However, the night time disturbances continued and the lack of sleep was ruining me. Further research revealed that both the antibiotics and anti-sickness drugs had the potential to produce the same side effects. So I gave them both up too. My GP and visiting phlebotomist both encouraged me to finish the course of antibiotics, for fear of the pneumonia returning. But I thought sleep was the greater need, and that as it had been a week since infection I would take that risk.
Unfortunately, the symptoms took another few days to dissipate, so I knocked myself out with sleeping tablets, which left me with a morning daze, but at least I was getting some sleep. At this point, about a week in, it’s all a little blurry, my staggering about the house was painful, but less dangerous. I was still exhausted most of the time, and supplemented my limited sleep with afternoon Yoga Nidra and naps, a lifesaver.

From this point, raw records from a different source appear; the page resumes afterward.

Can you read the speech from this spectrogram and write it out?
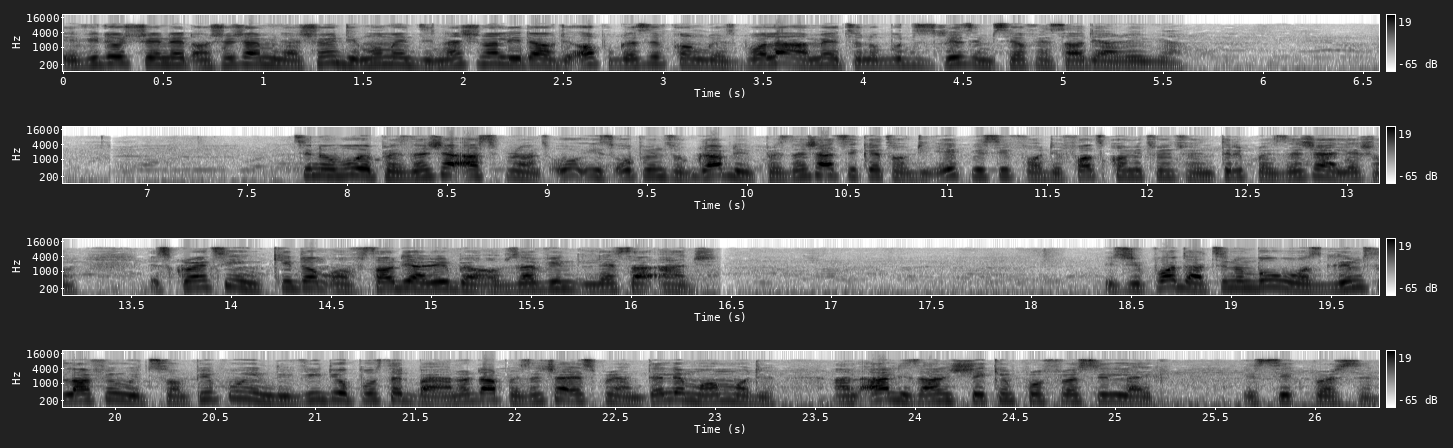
A video trended on social media showing the moment the national leader of the All Progressive Congress, Bola Ahmed Tinubu, disgraced himself in Saudi Arabia. Tinubu, a presidential aspirant who is hoping to grab the presidential ticket of the APC for the forthcoming 2023 presidential election, is currently in Kingdom of Saudi Arabia observing Lesser Hajj. It's reported that Tinubu was glimpsed laughing with some people in the video posted by another presidential aspirant, Dele Mohamed, and had his hand shaking profusely like a sick person.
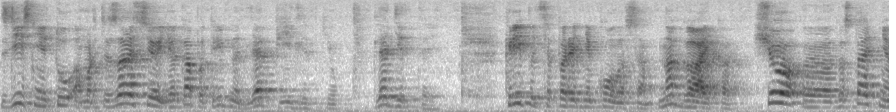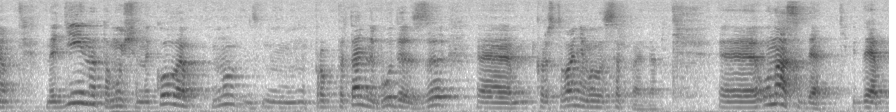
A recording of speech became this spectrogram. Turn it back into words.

Everyday was a huge struggle. Not just physically. Thoughts of this becoming endless and doubts about further recovery rattled about my addled mind. I knew that I just had to be patient, but a little improvement would be welcome. My liver ached, I liked to think because it was growing, and my stitched up belly (see below) felt stretched tight and bloated. But, thanks to Dinah I was eating really well, albeit smaller portions, but good healthy food. I just sat, splattered on the sofa, and watched the Commonwealth Games and streamed TV series. And waited.

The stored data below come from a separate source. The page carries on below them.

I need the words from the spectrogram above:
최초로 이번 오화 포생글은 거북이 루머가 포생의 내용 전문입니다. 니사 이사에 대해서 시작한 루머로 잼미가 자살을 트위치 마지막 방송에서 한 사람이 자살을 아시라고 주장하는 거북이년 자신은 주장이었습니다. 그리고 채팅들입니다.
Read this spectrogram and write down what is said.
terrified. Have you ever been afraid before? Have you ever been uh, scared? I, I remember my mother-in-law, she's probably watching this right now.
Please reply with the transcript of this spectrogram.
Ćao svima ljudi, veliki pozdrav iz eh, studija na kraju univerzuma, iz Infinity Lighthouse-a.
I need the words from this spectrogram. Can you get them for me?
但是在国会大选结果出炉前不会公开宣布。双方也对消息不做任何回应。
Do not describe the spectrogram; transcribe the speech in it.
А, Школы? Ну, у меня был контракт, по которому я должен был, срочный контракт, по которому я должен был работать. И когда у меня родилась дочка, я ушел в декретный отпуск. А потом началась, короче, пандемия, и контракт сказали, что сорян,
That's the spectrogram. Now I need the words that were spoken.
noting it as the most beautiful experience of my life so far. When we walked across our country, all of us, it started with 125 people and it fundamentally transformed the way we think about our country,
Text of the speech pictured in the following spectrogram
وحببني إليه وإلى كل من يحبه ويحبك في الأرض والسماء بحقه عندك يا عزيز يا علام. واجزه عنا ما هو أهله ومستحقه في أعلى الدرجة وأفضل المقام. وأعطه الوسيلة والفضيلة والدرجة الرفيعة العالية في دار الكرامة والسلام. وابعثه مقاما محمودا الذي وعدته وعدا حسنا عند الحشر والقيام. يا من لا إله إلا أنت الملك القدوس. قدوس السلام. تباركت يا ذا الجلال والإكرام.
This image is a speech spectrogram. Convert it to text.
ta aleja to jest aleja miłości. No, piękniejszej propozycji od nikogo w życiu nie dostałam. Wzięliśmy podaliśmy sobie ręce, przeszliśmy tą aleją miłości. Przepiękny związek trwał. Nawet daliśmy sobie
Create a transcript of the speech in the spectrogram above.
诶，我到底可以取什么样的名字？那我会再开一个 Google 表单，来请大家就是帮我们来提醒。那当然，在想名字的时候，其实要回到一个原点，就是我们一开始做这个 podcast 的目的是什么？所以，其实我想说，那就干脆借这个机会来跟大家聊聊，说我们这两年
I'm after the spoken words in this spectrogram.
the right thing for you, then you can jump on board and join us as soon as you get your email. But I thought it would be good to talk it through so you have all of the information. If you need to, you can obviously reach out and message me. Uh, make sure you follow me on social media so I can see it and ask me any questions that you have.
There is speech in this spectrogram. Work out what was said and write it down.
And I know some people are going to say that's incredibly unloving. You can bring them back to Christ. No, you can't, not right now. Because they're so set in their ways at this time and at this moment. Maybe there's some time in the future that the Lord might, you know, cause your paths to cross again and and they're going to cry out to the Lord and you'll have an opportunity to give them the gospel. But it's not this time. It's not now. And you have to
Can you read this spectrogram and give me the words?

A Glimmer of Hope
Around day eleven post op, I felt that I could walk a little. We decided that I would try and walk with Dinah, when she was walking Mabel, but that I would attempt to get to the first bench in Singleton Park, and then sit and wait until they returned. Blessed by warm sunny weather, once I got to the bench – a full 300 metres from my house – I would sit, plug in my ear buds, listen to some tunes and watch the world passing. Most people said, “Morning” as they passed, and some stopped for a chat about their dog or the weather. I sat and soaked up the warming sun.
Finally, some 5 days after stopping most meds, I was sleeping well and I began to feel marginally better each day. I began to extend my walk to a further bench, and sometimes twice in the day. I am still quite tired a lot of the time but there a small signs that I am returning to myself. My positivity and ‘witty’ banter are beginning to resurface. Just occasionally, but enough for me to feel that the corner has been turned. I am on the road to full recovery. I just need to remain patient and stay with how each day is.
None of this would have been possible without the fantastic support I have received from Dinah and Taylor in the house. Dinah has done everything that I couldn’t with a smile and a light heart. Taylor, my son, has contributed around the house and walking the hound. India, my daughter, has maintained regular contact and recently came round to cook us all fabulous Vietnamese Summer Rolls. And then there have been the CNS team from Cardiff and my local GP. They have always been on hand for guidance and support and they have liaised effectively about my care through their IT systems.
Finally, there have been messages of support and checking in from close friends and those of you who I know through my photography. All of these contribute to my recovery. I couldn’t be doing this without this extended team of supporters. I thank you all and send you all my love.